The presentations were a mix of talks by WHO policy makers about global recommendations; concerning microbiological and clinical prevalence, and regarding different methods used to gauge the prevalence of AMR. Among the talks there were also presentations that described practices that spread AMR, and the unregulated and wide use of antimicrobials for humans and animals. Listening to the talks, very quickly it became clear that development plays an important role in the spread of AMR, meaning that why AMR spreads is as a complicated multi-sectorial problem defined by absences: infrastructure, and technical skills. Issues underlying the spread of AMR that the participants identified included: not of following basic sanitation practices (such as hand wash) in some hospitals and health care centres; expectations for rapid recovery by people that leads to the use of pharmaceuticals without prescription; low awareness of antibiotics among pharmacists and health care practitioners; unavailability or imprecision in diagnostic tests; weak collaboration between different government sectors; absence of regulation for animal antibiotic use; over-medication with antibiotics both as treatment and as prophylaxis for both humans and animals; absence of AMR surveillance structures nationally and regionally; disconnect between researchers and policy makers and practitioners; the list goes on… These challenges provide some explanations for why Africa has the highest number of AMR related deaths in the world. Clearly, there is much scope for social sciences to emphasize that AMR is not merely a biological condition but that the practices that drive its spread are social. Biomedicine alone cannot solve this multi-faceted issue.

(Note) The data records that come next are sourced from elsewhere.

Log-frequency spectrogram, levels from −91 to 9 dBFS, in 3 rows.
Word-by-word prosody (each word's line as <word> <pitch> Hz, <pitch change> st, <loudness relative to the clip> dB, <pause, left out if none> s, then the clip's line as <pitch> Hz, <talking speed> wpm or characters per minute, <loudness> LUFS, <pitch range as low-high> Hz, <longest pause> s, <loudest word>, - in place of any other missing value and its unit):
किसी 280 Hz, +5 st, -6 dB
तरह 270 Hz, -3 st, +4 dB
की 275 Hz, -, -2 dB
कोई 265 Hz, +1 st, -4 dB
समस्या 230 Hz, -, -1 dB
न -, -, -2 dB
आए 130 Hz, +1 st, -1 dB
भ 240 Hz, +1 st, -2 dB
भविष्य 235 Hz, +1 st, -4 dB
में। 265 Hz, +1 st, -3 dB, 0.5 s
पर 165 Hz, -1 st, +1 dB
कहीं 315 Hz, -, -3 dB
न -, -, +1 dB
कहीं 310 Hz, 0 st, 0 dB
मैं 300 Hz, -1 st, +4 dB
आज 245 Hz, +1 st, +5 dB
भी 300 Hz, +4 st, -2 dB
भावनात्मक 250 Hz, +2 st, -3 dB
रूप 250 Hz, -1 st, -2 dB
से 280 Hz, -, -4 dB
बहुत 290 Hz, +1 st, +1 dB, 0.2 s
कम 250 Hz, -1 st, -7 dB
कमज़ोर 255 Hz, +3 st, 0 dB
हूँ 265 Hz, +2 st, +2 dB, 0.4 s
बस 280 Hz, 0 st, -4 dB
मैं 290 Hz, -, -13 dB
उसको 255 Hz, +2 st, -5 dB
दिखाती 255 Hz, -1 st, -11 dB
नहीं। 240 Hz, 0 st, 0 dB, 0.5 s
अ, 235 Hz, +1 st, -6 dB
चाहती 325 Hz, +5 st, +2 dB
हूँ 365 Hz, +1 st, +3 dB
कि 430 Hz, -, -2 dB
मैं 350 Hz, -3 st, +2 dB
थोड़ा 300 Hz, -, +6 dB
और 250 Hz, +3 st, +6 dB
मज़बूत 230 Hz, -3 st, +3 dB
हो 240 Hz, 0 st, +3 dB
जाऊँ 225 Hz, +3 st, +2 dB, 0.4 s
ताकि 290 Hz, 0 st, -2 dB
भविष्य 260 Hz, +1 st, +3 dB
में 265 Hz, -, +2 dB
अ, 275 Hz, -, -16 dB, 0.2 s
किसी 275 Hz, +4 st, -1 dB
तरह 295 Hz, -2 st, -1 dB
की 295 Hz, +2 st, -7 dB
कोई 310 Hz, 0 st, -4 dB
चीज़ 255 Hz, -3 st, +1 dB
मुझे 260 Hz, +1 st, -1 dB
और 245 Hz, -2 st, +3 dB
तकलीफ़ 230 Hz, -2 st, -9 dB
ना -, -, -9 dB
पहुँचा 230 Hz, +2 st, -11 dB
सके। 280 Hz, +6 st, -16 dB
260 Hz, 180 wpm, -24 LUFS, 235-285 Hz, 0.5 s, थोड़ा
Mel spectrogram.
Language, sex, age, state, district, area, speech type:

Charlotte Brives, Matthäus Rest and I organised a panel at the 17th STS conference in Graz. The panel, entitled Microbial Living in the time of Antimicrobial Resistance, included four great papers. All of them were based on new or established fieldwork of various multi-species encounters including microbes with various analytical foci: viruses, fermentation with bacteria and yeasts, faeces, and alternatives to antibiotics, as well as the practices by scientific groups researching them and communities using microbes to e.g. ferment and store foods.
Based on his work with the Heirloom Microbes, Matthäus Rest presented on Jordan’s vanishing dairying cultures, or: How to build a culture bank?
Charlotte Brives’s paper concerned her long terms work on Bacteriophages and living in the ruins of antibiotics.
Andie Thompson presented on the Black queen hypothesis in locating resistace.
My paper, co-authored with Elina Oinas, described encounters between different species during a vaccine trial in Benin.